Department of Physics, Virginia Tech, Society of Physics Students :

Birth and Death on Lineland or a purely geometrical model of creation and annihilation of particles

# Amanda Goodall: Why we need expert leaders in universities, hospitals & other settings

The works of Amanda Goodall is focused on the correlations between “manager’s expertise” and “success”. If we admit that “good management leads to better performance”, we surely should investigate what does define good management ?

Amanda Goodall will prove to you (with data to back it up) that “Experts, not managers, make the best leaders”. In her book Amanda shows that the performance of universities improves when led by presidents who are outstanding scholars. See here. Amanda explains why it is important for experts to be guided by expert leaders. Amanda raises the same statement in other sectors as well. One should mention that more and more hospitals are lead by managers with no expertise in medicine. In this field (but others too) it is of capital importance for managers to understand (best experience) what challenges are facing doctors and nurses everyday.

We will follow up on a related subject : How stress or well being affect your productivity. This leads to the work of Andrew Oswald (warwick university).

# 16 is a special number

In one of the Numberphile video –  we can learn that 16 is a very special number because it is the only integer number which can be  written as $2^4$ or $4^2$.

But how do we show that this is actually true ? Well let us look for all integers $a$ and $b$ such that $a^b=b^a$. Since we are not looking for the trivial solution for which $a=b$ let us impose $a>b$.

It follows that $(a/b)^b=b^{a-b}$. And since $a-b>0$ we know that $b^{a-b}$ is an integer, so that $(a/b)^b$ is an integer and therefore $a/b$ is an integer too.

In other words $a=kb$ for some integer $k$. Replacing $a$ by $kb$ in the equation we started with we get

$(kb)^b=b^{kb}$ which leads to

$kb=b^k$ or $k=b^{k-1}$.

From here you can:

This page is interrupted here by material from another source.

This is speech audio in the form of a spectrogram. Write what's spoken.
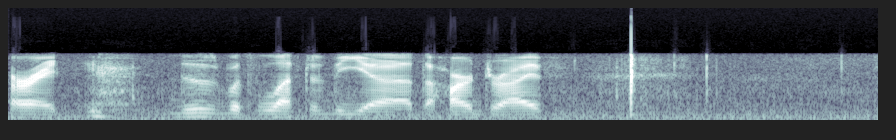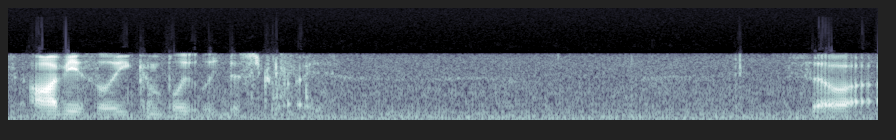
Alright, this is what's left of the uh, the hard drive. It's obviously completely destroyed. So uh,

1 – observe that $kb$ is always smaller than $b^k$ expect for $k=2$

2 – observe that $k^{1/(k-1)}$ is never integer but for $k=2$

both impose $b=2$ and $a=4$, which ends the proof.